Multi Marketing: 5 Questions to Ask for a More Effective Marketing Campaign
I was recently reading A More Beautiful Question by Warren Berger, which had absolutely nothing to do with marketing or this blog post, other than it sparked an idea for this blog post. Often times, as marketers, we’re trying to generate ideas to drive more business. Below are, what I believe, the five most important questions you must ask yourself (after you’ve defined your target audience) in order to develop an effective marketing campaign:
1. What message will create the most interest for our audience?
This is a pretty obvious question. We are all brainstorming our ideas and crossing them with the latest trends. You could always use cats in your advertising… unless your cat is ugly. Then I’d suggest using someone else’s!

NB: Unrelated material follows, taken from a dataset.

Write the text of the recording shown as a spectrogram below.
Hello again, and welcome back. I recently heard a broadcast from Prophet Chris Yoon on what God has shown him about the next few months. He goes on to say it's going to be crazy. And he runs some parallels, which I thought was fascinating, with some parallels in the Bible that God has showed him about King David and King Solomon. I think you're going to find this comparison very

2. What formats should we create to deliver our message?
Should you write a blog? Create a video? Your target audience is going to be more apt to certain mediums. If you’re targeting twenty-somethings, you may want to use pictures and videos instead of text.
3. How can we get our message in front of our audience?
There are seemingly endless possibilities to get your message in front of the right people. Google searches, targeted campaigns and social media are just a few ways to consider. You can also still utilize print media, TV or radio ads.
4. What is our call to action?
No matter how creative your message is, without creating a solid call-to-action, your potential clients may not know the next step to take. Give them an offer with a direct link, phone number or contact person to secure whatever product or service you offer.
5. What do we want our customers to do 2-6 months after the sale?
So often, we focus on getting the sale that we don’t consider what our clients will think or do a few months later. Are we nurturing these leads to keep them coming back when it’s time to purchase again? Did we make the sale and forget about them, all while giving them terrible customer service? It is important to constantly thinking forward so you don’t end up the company that was left behind.